And maybe, in a way, in the long run and whatever happens, trying to conceive will have also helped me find that balance and pushed me look after myself better than I was before. Let’s hope so.

 

take offthetape

P.S – I was quite anxious about sharing this. It’s not an easy thing to talk about. But when I posted it on Twitter yesterday I got responses like this. Which is why we should keep these kind of conversations going – and why I’m supporting #TakeOffTheTape.

7 thoughts on “We need to talk about mental health and trying to conceive #takeoffthetape

  1. John

    Great post. I’ve been on anti-depressants for about 14 years, similar to you. The withdrawal process can be awful. I don’t believe long term medication use to be beneficial for many of us. I feel that diet and meditation could help you in your efforts to conceive while coming off the meds. Good luck to you. Please also check out my blog, at http://www.ibeatmysocialanxiety.com. Thanks, John

    Reply
  2. Larry Lewis

    Your transparency and openness will help others to find the courage to implement change. It is our life story’s that will inspire others and show them they’re not alone.

    Reply
  3. Alice

    I am so similar to you in so many ways but, pleased to report, a bit further down the line. I now have three children and gave found that having them has helped me loose a bit of the pressure I put myself under, I have less time to think. Pregnancy was a hard time for me, watching my body change and trying not to put on too much weight whilst also eating enough to feed me and baby.

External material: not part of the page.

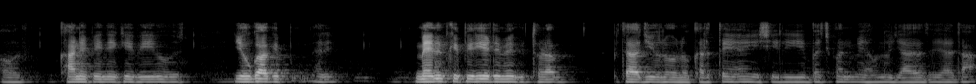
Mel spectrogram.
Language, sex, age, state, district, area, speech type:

I had awful post natal depression but I have come through that now (my youngest is 7!). I still have dark times but am better at noticing them and seeking help. Exercise always gas and always will be a huge part in my life but I am now a role model for my children. I wish you well on your journey and hope you have a happy ending. X

    Reply
    1. fostress Post author

      Thank you very much for getting in touch Alice. So pleased things are going well for you 🙂 xx

      Reply
  4. Pingback: Why ‘Depression Island’? | Clare Rose Foster

  5. Pingback: Antidepressants (Sertraline) and pregnancy | Clare Rose Foster

  6. Pingback: Eating problems and early pregnancy | Clare Rose Foster

Leave a Reply

Your email address will not be published. Required fields are marked *